Ron Wallace and his father Richard, who both live in Greene, know pumpkins. In fact, they know giant pumpkins. Last year, Ron clinched the title of the heaviest pumpkin ever grown in North America. Coming in at a whopping 2,230 pounds, the giant pumpkin got Ron’s name in the record books. Unfortunately, the gourd he was hoping to break that record with this year began to rot, so he harvested it for seeds ahead of the Southern New England Giant Pumpkin Grower’s Annual Weigh-Off at Frerichs Farm in Warren last month.
Growing giant pumpkins has been a family tradition with Richard, according to Ron, being the first in New England to grow massive pumpkins in the 1980s.
“I’m hoping to be over 2,000,” Richard said the morning of the weigh-off. Growing one that big takes roughly 90 days, he adds.
“Four or five years ago I had one that weighed 1,623. I haven’t really done much growing the last few years.”
Then came the weigh-in. Richard’s pumpkin was up last, and Ron worked the mic as emcee for the day. The scale ticked down from five, Richard’s jaw dropped and the crowd went wild. At 2,261.5 pounds, Richard had himself the largest pumpkin ever grown in North America. “I think I can retire now,” Richard says with a laugh.
“You get absorbed by it.” Ron says. “To see a pumpkin put on 40 or 50 pounds a day is amazing.”
Ron has a few tips for wannabe pumpkin growers: “Obtain good quality seed,” he says, “Good seeds are not seeds you buy off the rack at the hardware store.” Other than that, Ron recommends that these pumpkin newbies start small and first learn to manage water irrigation and the technique of growing colossal pumpkins before expecting big results.
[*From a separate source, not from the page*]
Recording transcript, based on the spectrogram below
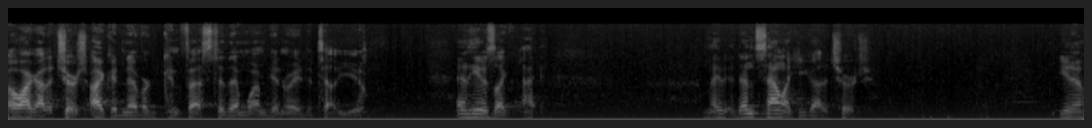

But what do you do after you weigh a record breaker? Ron says: “Well, one went off to New York City to be carved, one went on a few talk shows. A lot of them end up carved at the [Roger Williams Zoo] Jack-o-Lantern Spectacular. Some go to casinos, some people buy them to display. They go all over.” Of course, he also sells the seeds of his pumpkins to other growers and new pumpkin enthusiasts. “Seeds keep the hobby moving forward,” he says. Grow on, Wallaces, grow on.